The best part it, almost anyone can build some walking into their day. Take a ten-minute walk during your lunch break. Park further away from your workplace and walk a bit. Pace a bit while you take phone calls.
If you’re in walking or biking distance away from work, do that. I live a half-hour walk away from school, and make the journey as often as possible (weather permitting; it’s snowy here in Canadaland).
If you have the means, a standing desk is an awesome way to keep you on your feet. A lot of my profs have treadmill desks in their offices, which is an investment I plan to make if I ever find myself sitting for long periods of time.
If you’re sedentary and want to begin to improve your health, start walking. Once you manage to build walking into your day (10 000 steps a day is a good benchmark), THEN consider adding other exercises or workout sessions.

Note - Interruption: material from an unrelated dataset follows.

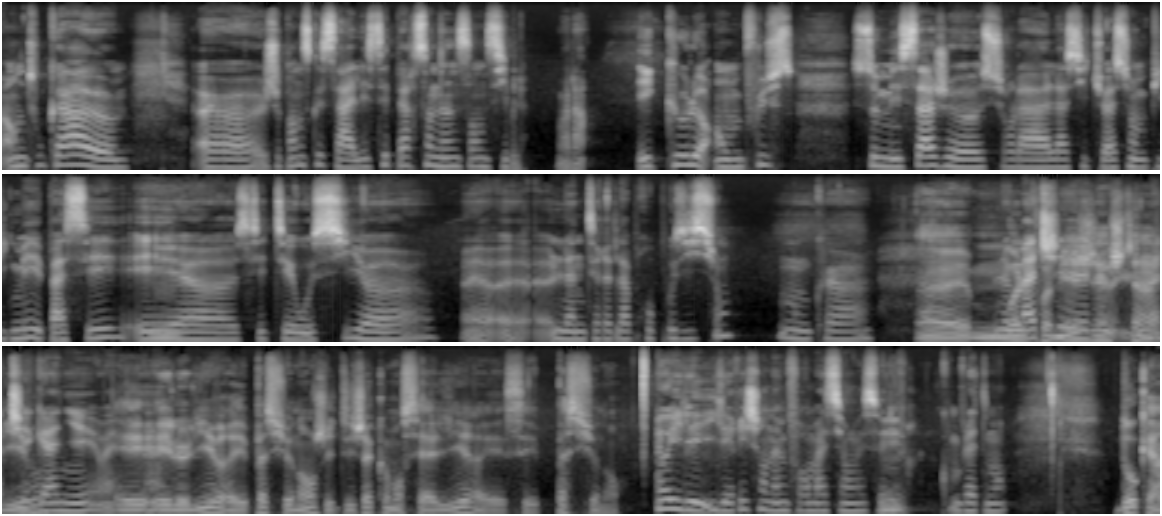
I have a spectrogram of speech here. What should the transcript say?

I heard that I should do 30-45 minutes of steady-state cardio a day to improve my cardiovascular health. Is that really necessary?

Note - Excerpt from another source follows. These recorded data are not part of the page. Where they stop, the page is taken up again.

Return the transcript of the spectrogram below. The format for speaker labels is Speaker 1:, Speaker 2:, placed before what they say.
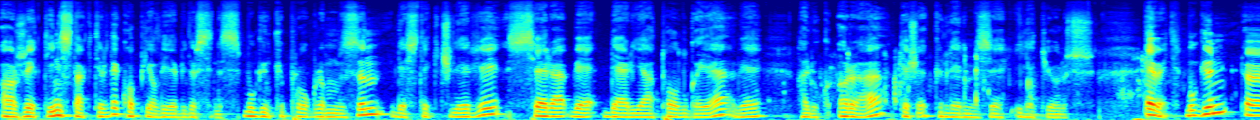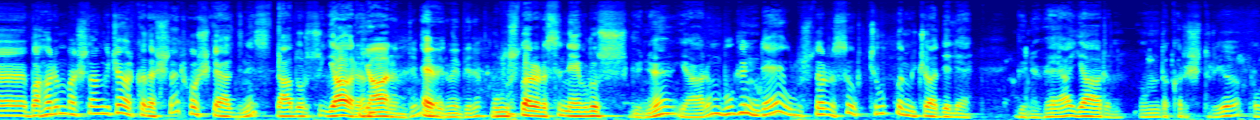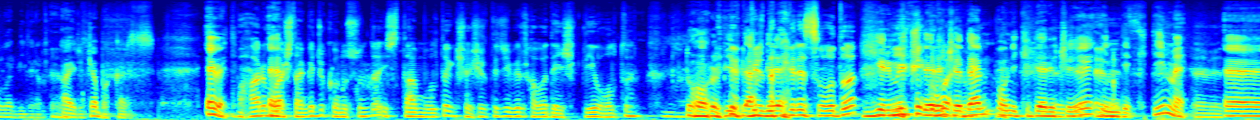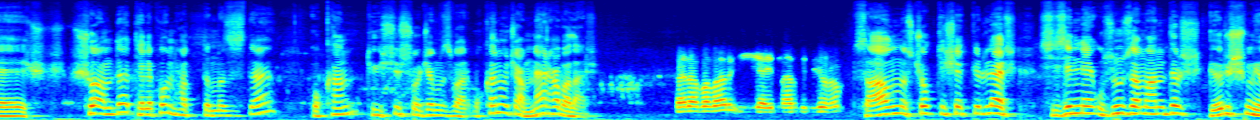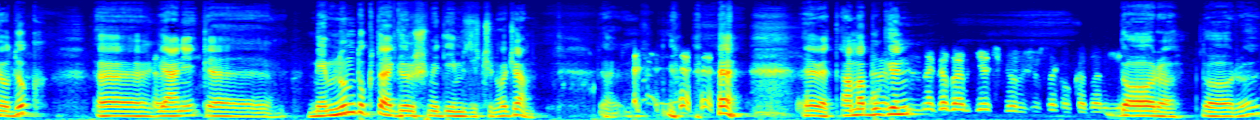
Speaker 1: arzu ettiğiniz takdirde kopyalayabilirsiniz. Bugünkü programımızın destekçileri Sera ve Derya Tolga'ya ve Haluk Arak'a teşekkürlerimizi iletiyoruz. Evet, bugün e, baharın başlangıcı arkadaşlar. Hoş geldiniz. Daha doğrusu yarın.
Speaker 2: Yarın değil mi?
Speaker 1: Evet. 21'i. Uluslararası Nevruz günü yarın. Bugün de Uluslararası Irkçılıkla Mücadele günü veya yarın. Onu da karıştırıyor olabilirim. Evet. Ayrıca bakarız. Evet.
Speaker 2: Baharın evet. başlangıcı konusunda İstanbul'da şaşırtıcı bir hava değişikliği oldu.
Speaker 1: Doğru.
Speaker 2: Birden birdenbire soğudu.
Speaker 1: 23 dereceden 12 dereceye evet. indik değil mi? Evet. Ee, şu anda telefon hattımızda Okan Tüysüz hocamız var. Okan hocam merhabalar.
Speaker 3: Merhabalar, iyi yayınlar diliyorum.
Speaker 1: Sağ olunuz, çok teşekkürler. Sizinle uzun zamandır görüşmüyorduk. Ee, evet. Yani e, memnunduk da görüşmediğimiz için hocam. evet ama bugün... Evet,
Speaker 3: ne kadar geç görüşürsek o kadar iyi.
Speaker 1: Doğru, doğru.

I’m not a proponent of long, drawn-out cardio sessions for health. There are pros and cons, of course:
Pros: Accessible, require minimal equipment (i.e. running shoes), require little planning, can be done without accessing a gym or purchasing more expensive equipment, provide improvements to the cardiovascular system
Cons: Long, provide relatively little “bang” for time invested (i.e. not as efficient as a shorter workout can be), often high-impact (i.e. running is hard on the knees)

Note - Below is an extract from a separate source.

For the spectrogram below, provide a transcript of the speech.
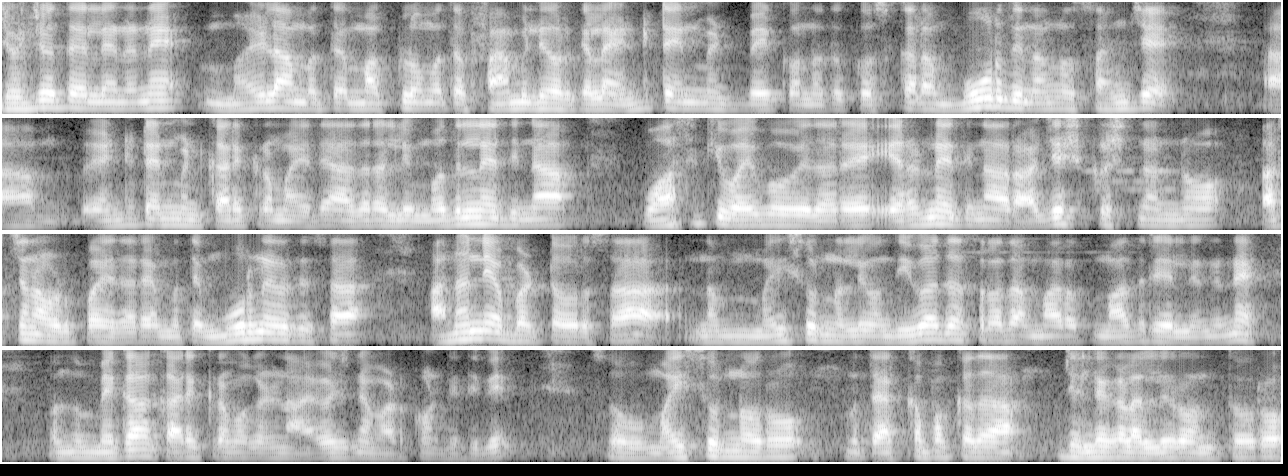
ಜೊತೆ ಜೊತೆಯಲ್ಲೇನೆ ಮಹಿಳಾ ಮತ್ತು ಮಕ್ಕಳು ಮತ್ತು ಫ್ಯಾಮಿಲಿಯವ್ರಿಗೆಲ್ಲ ಎಂಟರ್ಟೈನ್ಮೆಂಟ್ ಬೇಕು ಅನ್ನೋದಕ್ಕೋಸ್ಕರ ಮೂರು ದಿನವೂ ಸಂಜೆ ಎಂಟರ್ಟೈನ್ಮೆಂಟ್ ಕಾರ್ಯಕ್ರಮ ಇದೆ. ಅದರಲ್ಲಿ ಮೊದಲನೇ ದಿನ ವಾಸುಕಿ ವೈಭವ್ ಇದ್ದಾರೆ. ಎರಡನೇ ದಿನ ರಾಜೇಶ್ ಕೃಷ್ಣನ್ನು ಅರ್ಚನಾ ಉಡುಪ ಇದ್ದಾರೆ. ಮತ್ತು ಮೂರನೇ ದಿವಸ ಅನನ್ಯ ಭಟ್ ಅವರು ಸಹ ನಮ್ಮ ಮೈಸೂರಿನಲ್ಲಿ ಒಂದು ಯುವ ದಸರಾದ ಮಾರ ಮಾದರಿಯಲ್ಲೇನೆ ಒಂದು ಮೆಗಾ ಕಾರ್ಯಕ್ರಮಗಳನ್ನ ಆಯೋಜನೆ ಮಾಡ್ಕೊಂಡಿದ್ದೀವಿ. ಸೊ ಮೈಸೂರಿನವರು ಮತ್ತು ಅಕ್ಕಪಕ್ಕದ ಜಿಲ್ಲೆಗಳಲ್ಲಿರುವಂಥವರು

If you’re a swimmer, marathoner or shorter-distance runner, biathlete, cyclist, cross-country skier, or any other form of endurance athlete, then of course carry on and disregard everything I’ve said above. If you’re new to exercise but have found that you love to run/swim/bike/etc, then keep doing that. The principle of “stick to what you’ll do” always applies. Ensure that you’re taking precautions to prevent injury, and avoid rapid progression – your body needs time to adapt.
The main point I’m trying to make is that if you don’t enjoy long aerobic exercise sessions, then you don’t need to do them. There are other ways of improving cardiovascular health that provide less wear-and-tear on the body and require a much smaller time investment.
If I’m serious about improving my health, then what should I do?
Honestly, walking and participating in activities you like are a major fitness improvement for most people. That said, some of us *raises hand* genuinely enjoy most fitness pursuits and are perpetually trying to improve our own health. There’s a ton of conflicting information out there; what I’d generally recommend (and try to emulate) is as follows:
- Walk every day
- Lift heavy weights 2-3x a week
- Sprint 1-2x a week (or do a metabolic conditioning [metcon] workout)
- Stretch most days/do yoga 1-2x a week
At some point, I’ll write a post on what a sprint/metcon workout might look like, and what heavy-lifting might entail.
What do you do, in terms of exercise? What does your perfect fitness week look like?
Honestly, I’m human. I exercise semi-regularly and am currently working on making it a more integral part of my life, but my reality is that I’m a student who spends more time sitting than she should. I frequently work early 8-hour shifts on my feet and don’t always feel like hitting up the gym afterwards; I’m a morning exerciser through and through (and find that working out intensely later in the day messes up my sleep), but prioritize my sleep over getting up to fit in a workout before I start work at 6am. I attend yoga semi-regularly, run and lift weights occasionally, take walks with friends, and build make a point of getting outside to do seasonal activities when the opportunity arises.
That said, I try to sprint once a week, lift heavy two or three times a week, attend yoga once or twice a week, and get outside (kayaking or hiking) at least once a week. I also try to get in 10 000 steps a day. I’m also currently getting into stand-up paddle boarding and will be trying out rock-climbing soon. It’s a flexible process that varies depending on where I’m at in life, and that’s fine by me. I would prefer to keep a regular workout schedule and am trying to make that happen, but it’s a process. 🙂